ACTIVITY: Strip out all images, then restate the data verbatim.

───── LISTED ENTRIES

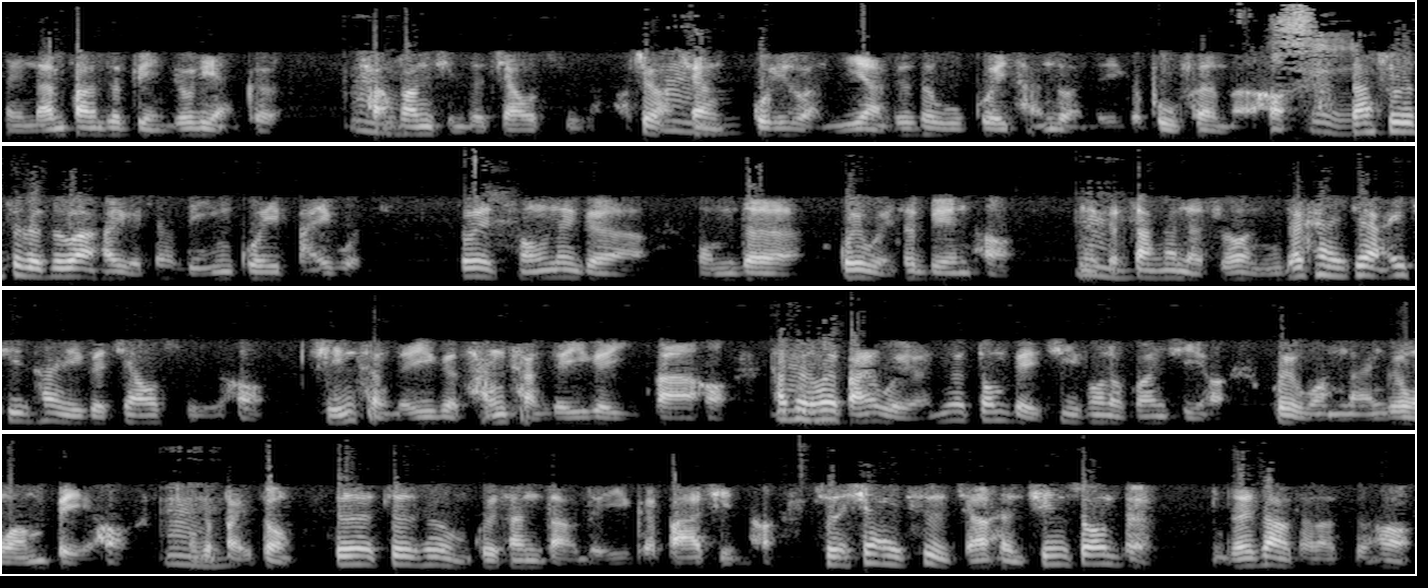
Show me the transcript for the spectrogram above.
哎，南方这边有两个。长方形的礁石，就好像龟卵一样，嗯、就是乌龟产卵的一个部分嘛，哈是。那除了这个之外，还有一个叫鳞龟摆尾，所以从那个我们的龟尾这边哈，那个上岸的时候，嗯、你再看一下，哎，其实它有一个礁石哈形成的一个长长的一个尾巴哈，它可能会摆尾啊，因为东北季风的关系哈，会往南跟往北哈那个摆动，这是这是我们龟山岛的一个八景哈。所以下一次只要很轻松的你在绕岛的时候，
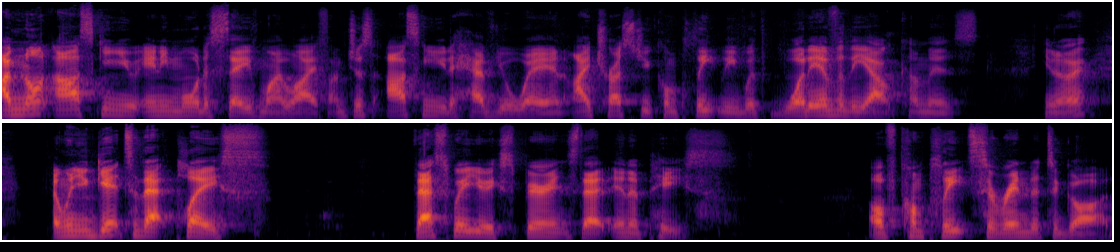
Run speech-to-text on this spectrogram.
I'm not asking you anymore to save my life. I'm just asking you to have your way and I trust you completely with whatever the outcome is, you know? And when you get to that place, that's where you experience that inner peace of complete surrender to God.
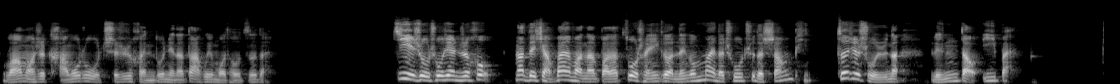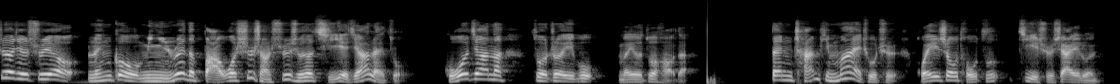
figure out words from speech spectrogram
往往是扛不住持续很多年的大规模投资的。技术出现之后，那得想办法呢把它做成一个能够卖得出去的商品，这就属于呢零到一百。这就需要能够敏锐的把握市场需求的企业家来做。国家呢做这一步没有做好的，等产品卖出去，回收投资，继续下一轮。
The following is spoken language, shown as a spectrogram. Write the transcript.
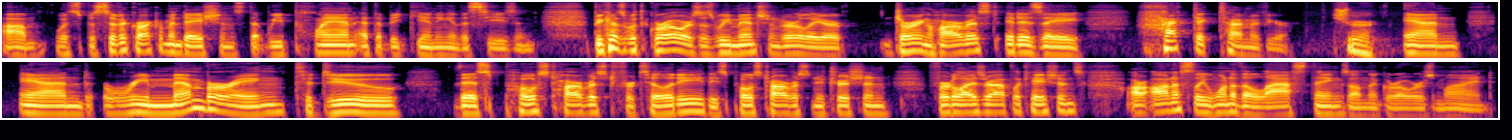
um, with specific recommendations that we plan at the beginning of the season. Because with growers as we mentioned earlier during harvest it is a hectic time of year. Sure. And and remembering to do this post harvest fertility, these post harvest nutrition fertilizer applications are honestly one of the last things on the grower's mind.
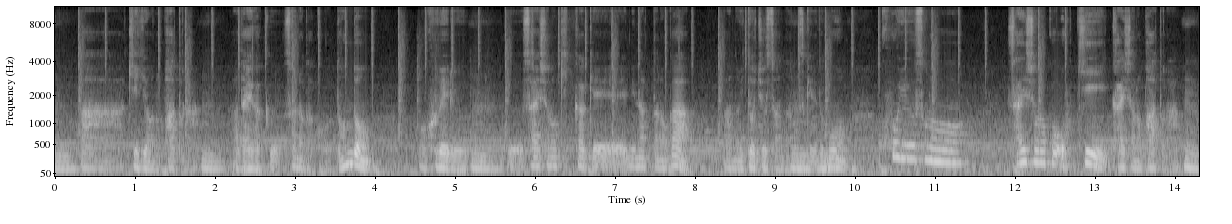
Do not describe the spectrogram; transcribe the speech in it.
ん、あ企業のパートナー、うん、大学そういうのがこうどんどん増える、最初のきっかけになったのがあの伊藤忠さんなんですけれども、こういうその最初のこう大きい会社のパートナー、うん、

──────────

SOLUTION FOR THIS TASK:
Show me the transcript for the spectrogram above.
哎，南方这边有两个。长方形的礁石，就好像龟卵一样，嗯、就是乌龟产卵的一个部分嘛，哈是。那除了这个之外，还有一个叫鳞龟摆尾，所以从那个我们的龟尾这边哈，那个上岸的时候，嗯、你再看一下，哎，其实它有一个礁石哈形成的一个长长的一个尾巴哈，它可能会摆尾啊，因为东北季风的关系哈，会往南跟往北哈那个摆动，这是这是我们龟山岛的一个八景哈。所以下一次只要很轻松的你在绕岛的时候，
Run speech-to-text on this spectrogram.
I'm not asking you anymore to save my life. I'm just asking you to have your way and I trust you completely with whatever the outcome is, you know? And when you get to that place, that's where you experience that inner peace of complete surrender to God.
figure out words from speech spectrogram
往往是扛不住持续很多年的大规模投资的。技术出现之后，那得想办法呢把它做成一个能够卖得出去的商品，这就属于呢零到一百。这就需要能够敏锐的把握市场需求的企业家来做。国家呢做这一步没有做好的，等产品卖出去，回收投资，继续下一轮。
The following is spoken language, shown as a spectrogram. Write the transcript.
um, with specific recommendations that we plan at the beginning of the season. Because with growers as we mentioned earlier during harvest it is a hectic time of year. Sure. And and remembering to do this post harvest fertility, these post harvest nutrition fertilizer applications are honestly one of the last things on the grower's mind.
Do not describe the spectrogram; transcribe the speech in it.
ん、あ企業のパートナー、うん、大学そういうのがこうどんどん増える、最初のきっかけになったのがあの伊藤忠さんなんですけれども、こういうその最初のこう大きい会社のパートナー、うん、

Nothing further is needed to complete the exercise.